- Many different but related ethnic groups and languages. Difficult national communication.
- Cultural influences from many historical periods, with different impacts on different subgroups.
- A history that is told very differently by different interest groups, no overarching national narrative yet.
So how can a national identity be defined? There are two things I would consider very important:
- Tradition is not worshipping the ashes – it is keeping the fire burning, said famous German composer Gustav Mahler. Culture changes over time, is a living thing with many manifestations.
- There are many nations with diverse subgroups. Accepting differences can be a better way to increase the buy-in by the diverse communities in a nation than forcing them to go by a standard dictated centrally.
Modernity and diversity are therefore essential in defining any nations’s identity – accepting it as what it is.
19th-century definitions of nation and people are outdated. The modern definition of a nation that I like the most is that of a Schicksalsgemeinschaft, a community united by fate. This is probably THE definition best suited to define what a Filipino is. The people descended from those who were shaped by a common destiny of:
- being those who settled in the islands, whatever their origins were
- having been subjected to varying cultural influences to different degrees
- having been part of – or opposed to – a state formed by Spain then the USA
- having lived as part of a nation that became the Republic of the Philippines
- now facing the future and trying to find out how it will look like for everybody
For better or for worse, this is where the Filipino nation – seen from far away by me – is in my humble opinion. What the people now part of this nation will make out of it is their call – and their identity theirs to define.
The Americans have the motto “E Pluribus Unum” on their national seal. Out of Many, One. When the great Bulgarian Khan Kubrat was dying more than a thousand years ago, he ordered his sons to break a bundle of sticks tied together. None of them managed. Kubrat untied the sticks and broke them one by one. Unity makes strength, he told his sons – Съединението прави силата is on the Bulgarian coat of arms to this very day. It will be up to Filipinos, as a community united by destiny, to find a way to become one out of many and find strength in unity.
- to find a way to tell their history in a way that acknowledges all influences and all groups involved
- to define their culture and traditions, not to worship the ashes, but to keep the fire burning
- to find ways to communicate, teach and learn in a way that acknowledges diversity and modernity
There are many different approaches to achieving this, why not try to put the best of all approaches together? Different groups can talk to one another, listen to one another, try to understand and learn from on another to achieve enormous synergies.
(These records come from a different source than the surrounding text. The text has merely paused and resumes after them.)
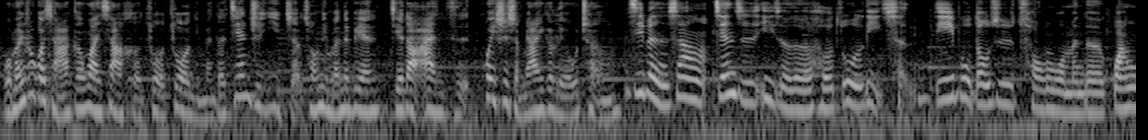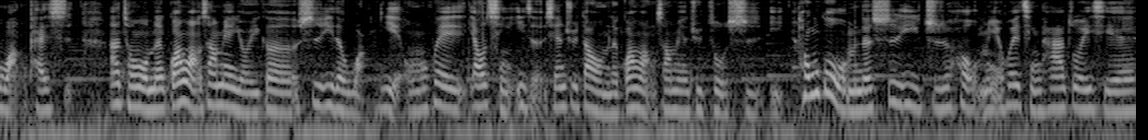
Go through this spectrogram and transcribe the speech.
我们如果想要跟万象合作做你们的兼职译者，从你们那边接到案子，会是什么样一个流程？基本上兼职译者的合作历程，第一步都是从我们的官网开始。那从我们的官网上面有一个试译的网页，我们会邀请译者先去到我们的官网上面去做试译。通过我们的试译之后，我们也会请他做一些。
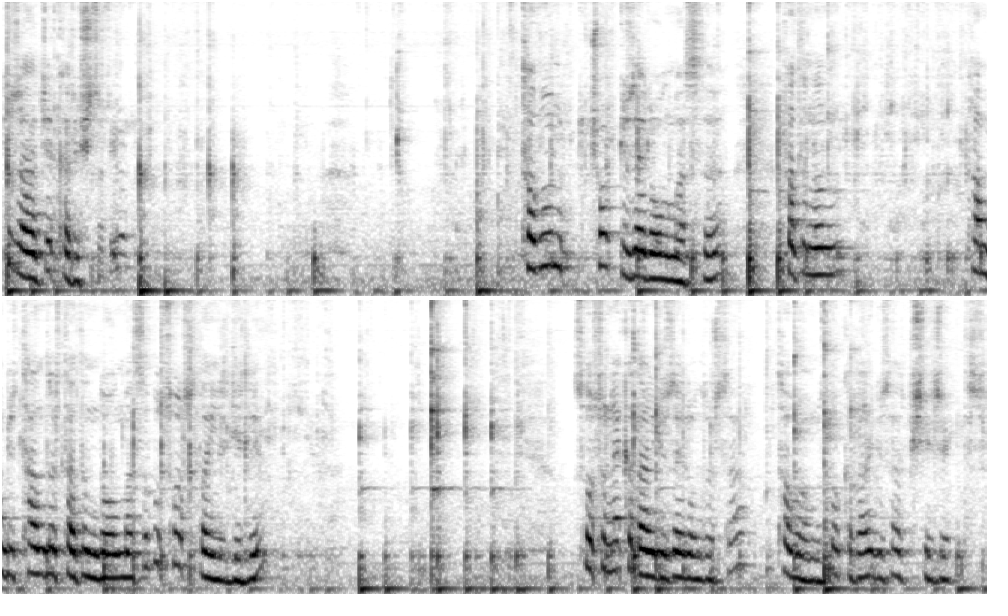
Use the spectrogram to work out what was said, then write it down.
Güzelce karıştırıyorum. Tavuğun çok güzel olması, tadının tam bir tandır tadında olması bu sosla ilgili. Sosu ne kadar güzel olursa tavuğumuz o kadar güzel pişecektir.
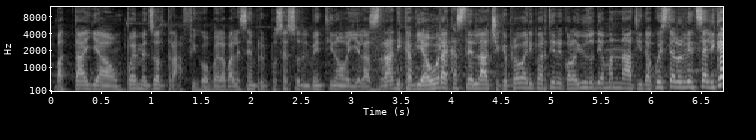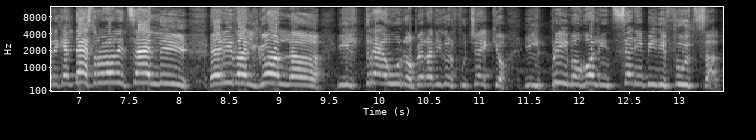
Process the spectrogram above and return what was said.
Battaglia un po' in mezzo al traffico, poi la palla è sempre in possesso del 29, gliela sradica via ora Castellacci che prova a ripartire con l'aiuto di Amannati, da questi a Lorenzelli, carica il destro Lorenzelli! E arriva il gol! Il 3-1 per la Vigor Fucecchio, il primo gol in Serie B di futsal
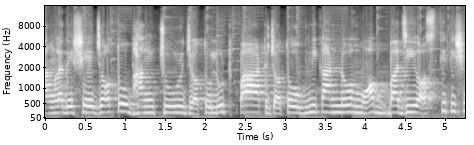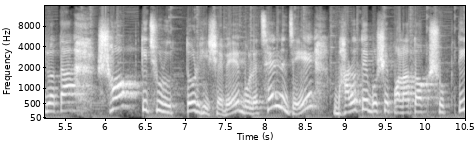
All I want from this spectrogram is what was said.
বাংলাদেশে যত ভাঙচুর, যত লুটপাট, যত অগ্নিকাণ্ড মববাজি অস্থিতিশীলতা সব কিছুর উত্তর হিসেবে বলেছেন যে ভারতে বসে পলাতক শক্তি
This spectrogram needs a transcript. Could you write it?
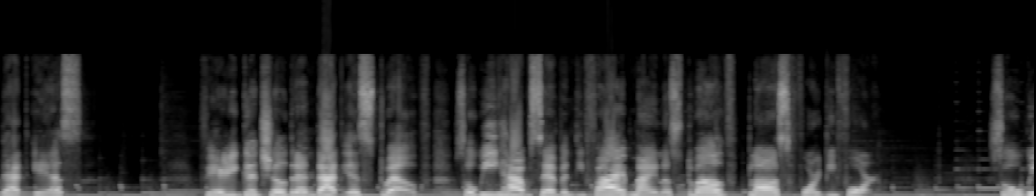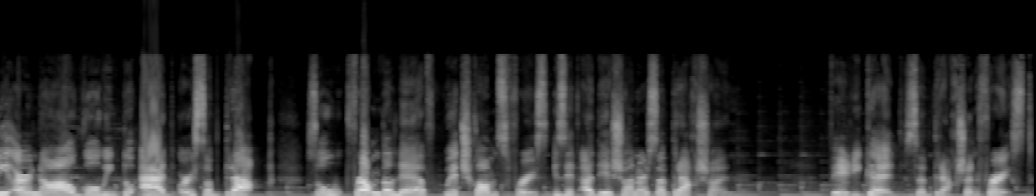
That is Very good, children. That is 12. So we have 75 minus 12 plus 44. So we are now going to add or subtract. So from the left, which comes first? Is it addition or subtraction? Very good. Subtraction first.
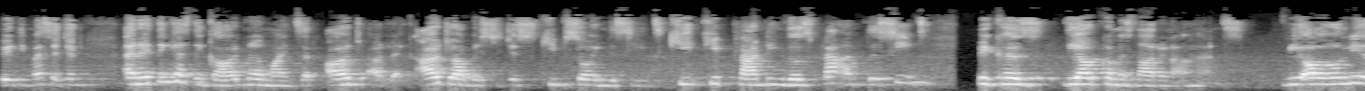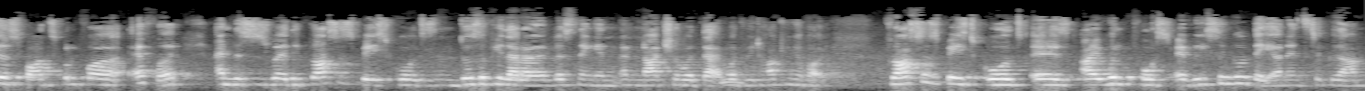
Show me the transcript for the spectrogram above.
the message. And, and i think as the gardener mindset our, our, like our job is to just keep sowing the seeds keep keep planting those plant the seeds because the outcome is not in our hands we are only responsible for our effort and this is where the process based goals and those of you that are listening and, and not sure what that what we're talking about process based goals is i will post every single day on instagram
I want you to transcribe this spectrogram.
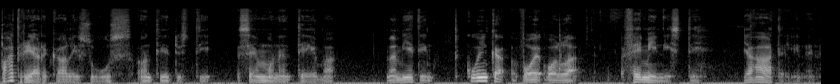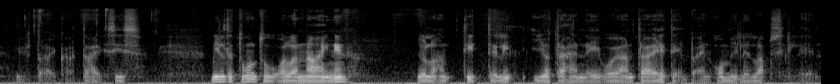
Patriarkaalisuus on tietysti semmoinen teema. Mä mietin, kuinka voi olla feministi ja aatelinen yhtä aikaa. Tai siis miltä tuntuu olla nainen, jolla on titteli, jota hän ei voi antaa eteenpäin omille lapsilleen.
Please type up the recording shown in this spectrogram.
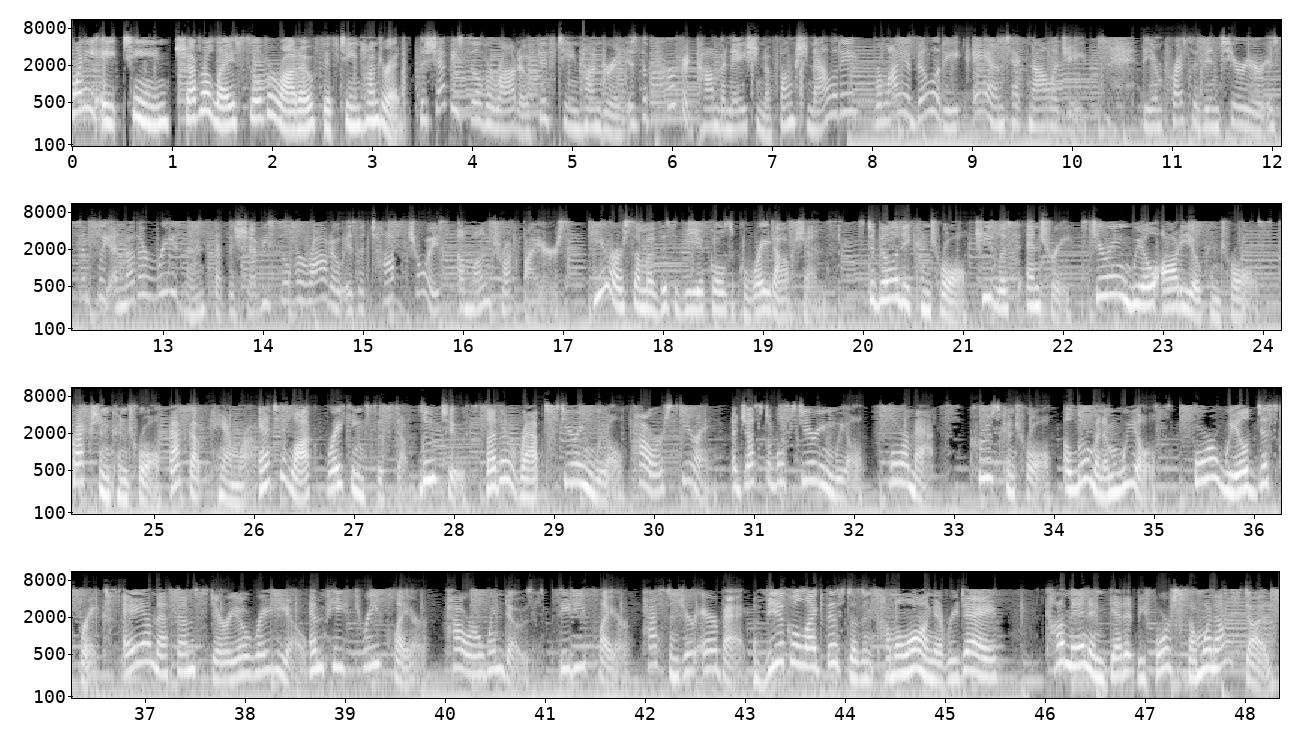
2018 Chevrolet Silverado 1500. The Chevy Silverado 1500 is the perfect combination of functionality, reliability, and technology. The impressive interior is simply another reason that the Chevy Silverado is a top choice among truck buyers. Here are some of this vehicle's great options. Stability control, keyless entry, steering wheel audio controls, traction control, backup camera, anti-lock braking system, Bluetooth, leather wrapped steering wheel, power steering, adjustable steering wheel, floor mats, cruise control, aluminum wheels, four-wheel disc brakes, AM FM stereo radio, MP3 player, power windows, CD player, passenger airbag. A vehicle like this doesn't come along every day. Come in and get it before someone else does.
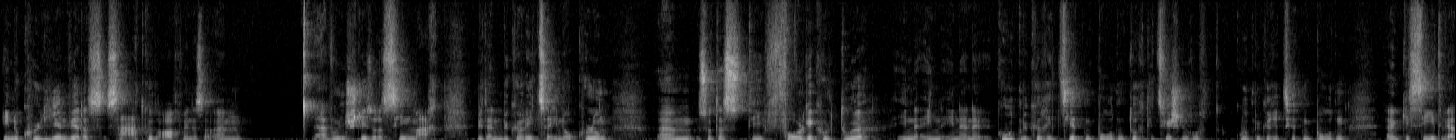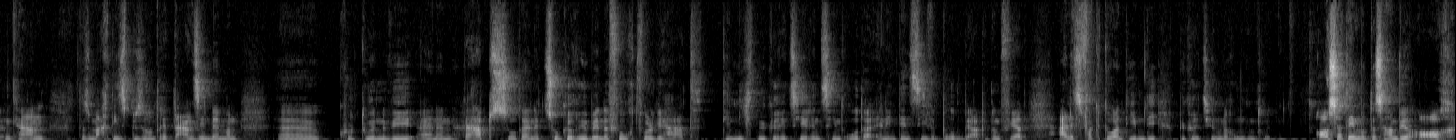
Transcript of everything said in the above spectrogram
inokulieren wir das Saatgut auch, wenn das ähm, erwünscht ist oder Sinn macht, mit einem Mykorrhiza-Inokulum, ähm, sodass die Folgekultur in, in, in einen gut mykorrhizierten Boden durch die Zwischenruft gut mykorrhizierten Boden äh, gesät werden kann. Das macht insbesondere dann Sinn, wenn man äh, Kulturen wie einen Raps oder eine Zuckerrübe in der Fruchtfolge hat, die nicht mykorrhizierend sind oder eine intensive Bodenbearbeitung fährt. Alles Faktoren, die eben die Mykorrhizierung nach unten drücken. Außerdem, und das haben wir auch,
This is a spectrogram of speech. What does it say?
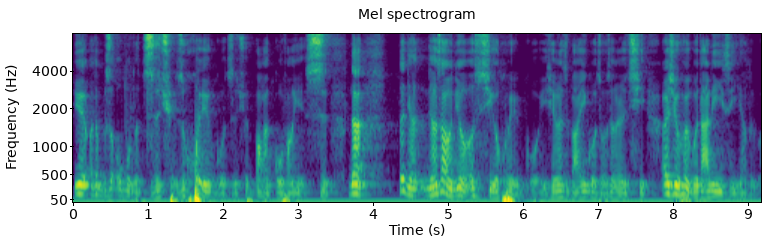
因为它不是欧盟的职权，是会员。国职权包含国防也是，那那你要你要知道，你有二十七个会员国，以前二十八，英国走上二十七，二十七个会员国大家利益是一样的吗？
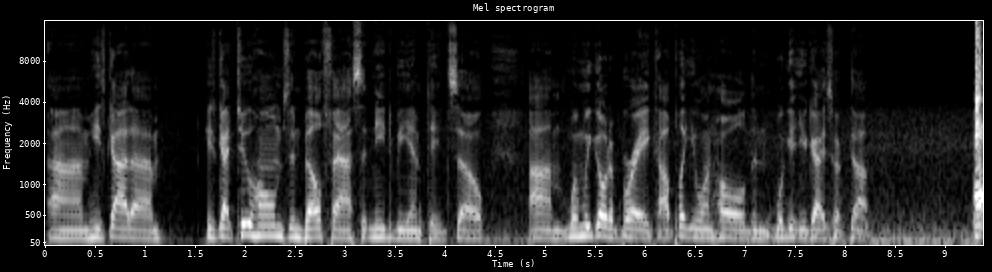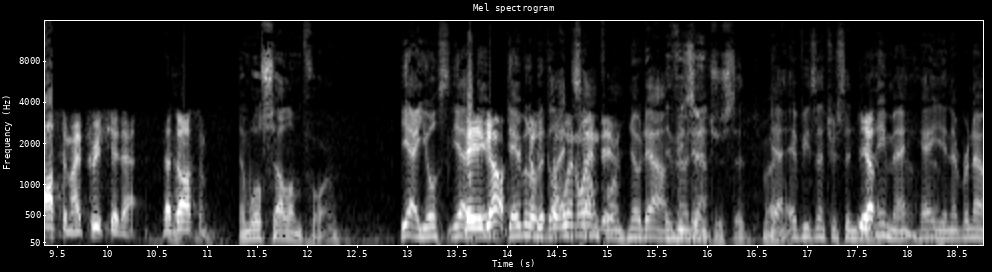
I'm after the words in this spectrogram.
Um, he's got um, he's got two homes in Belfast that need to be emptied. So um, when we go to break, I'll put you on hold and we'll get you guys hooked up. Awesome, I appreciate that. That's Yeah. awesome. and we'll sell them for him Yeah, you'll. Yeah, There you Dave- go. David will be glad to sell them for him, no doubt. if no he's doubt. interested. Right? Yeah, if he's interested in Yep. doing it, he may. Hey, you never know.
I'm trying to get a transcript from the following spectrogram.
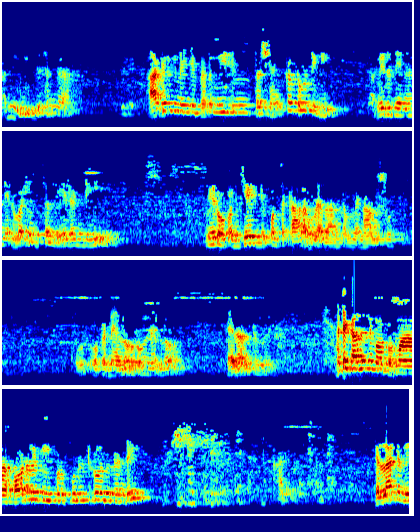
అని ఈ విధంగా. ఆఖరికి నేను చెప్పాను మీరు ఇంత శంకతోటి మీరు దీన్ని నిర్వహించలేరండి. మీరు పనిచేయండి కొంతకాలం వేదాంతం వినాల్సి ఉంటుంది. ఒక నెల రెండు నెలలో వేదాంతం అంటే కాదండి మాకు మా కోడలికి ఇప్పుడు పురుటి రోజులండి పిల్లాంటి మీ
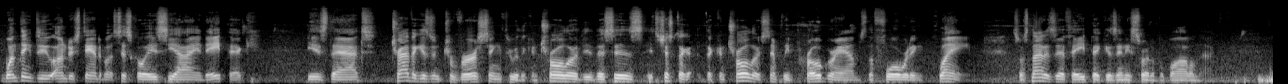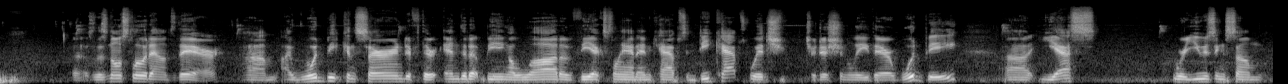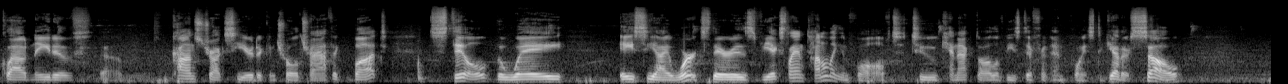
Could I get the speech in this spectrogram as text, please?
one thing to understand about Cisco ACI and APIC is that traffic isn't traversing through the controller. This is, it's just a, the controller simply programs the forwarding plane. So it's not as if APIC is any sort of a bottleneck. Uh, so there's no slowdowns there. Um, I would be concerned if there ended up being a lot of VXLAN encaps and decaps, which traditionally there would be. Uh, yes, we're using some cloud native um, constructs here to control traffic, but still the way ACI works, there is VXLAN tunneling involved to connect all of these different endpoints together. So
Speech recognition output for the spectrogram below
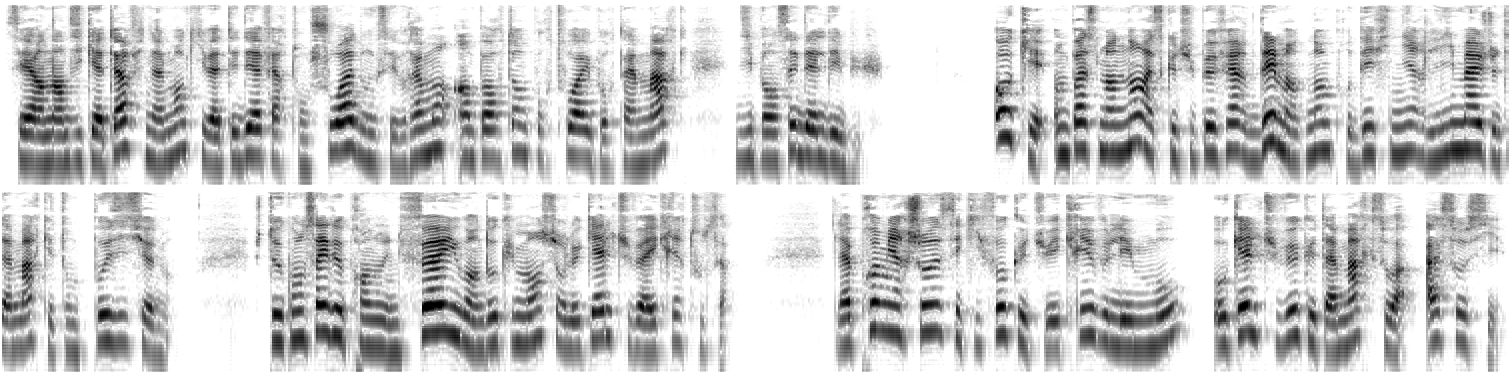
C'est un indicateur finalement qui va t'aider à faire ton choix, donc c'est vraiment important pour toi et pour ta marque d'y penser dès le début. Ok, on passe maintenant à ce que tu peux faire dès maintenant pour définir l'image de ta marque et ton positionnement. Je te conseille de prendre une feuille ou un document sur lequel tu vas écrire tout ça. La première chose, c'est qu'il faut que tu écrives les mots auxquels tu veux que ta marque soit associée.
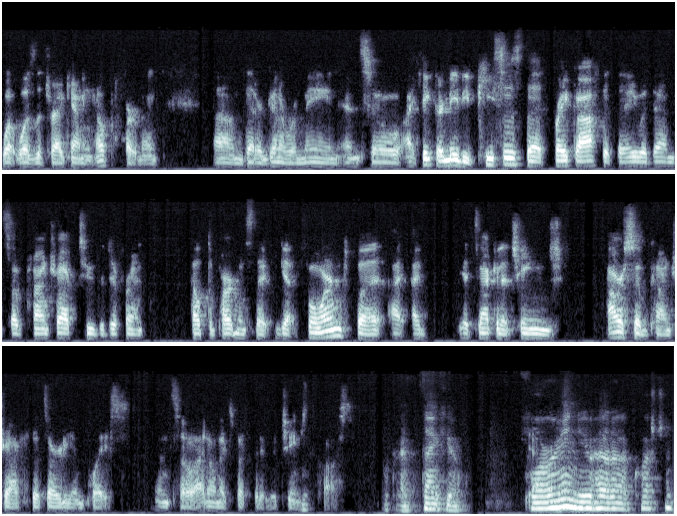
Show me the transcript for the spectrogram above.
what was the Tri County Health Department um, that are going to remain. And so I think there may be pieces that break off that they would then subcontract to the different health departments that get formed, but I, I, it's not going to change our subcontract that's already in place. And so I don't expect that it would change the cost. Okay, thank you. Florine, you had a question?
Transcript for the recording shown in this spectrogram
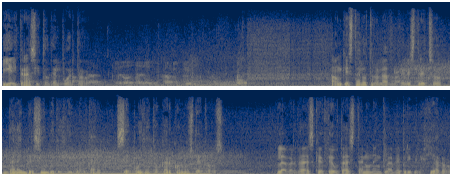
y el tránsito del puerto. Aunque está al otro lado del estrecho, da la impresión de que Gibraltar se pueda tocar con los dedos. La verdad es que Ceuta está en un enclave privilegiado.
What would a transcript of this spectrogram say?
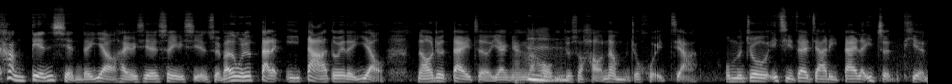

The country has enormous talent. To weave a bright multicolored fabric. Identity.
Irineo B. R. Salazar, Munich, 14 May 2015
Tradition ist nicht die Anbetung der Asche, sondern die Weitergabe des Feuers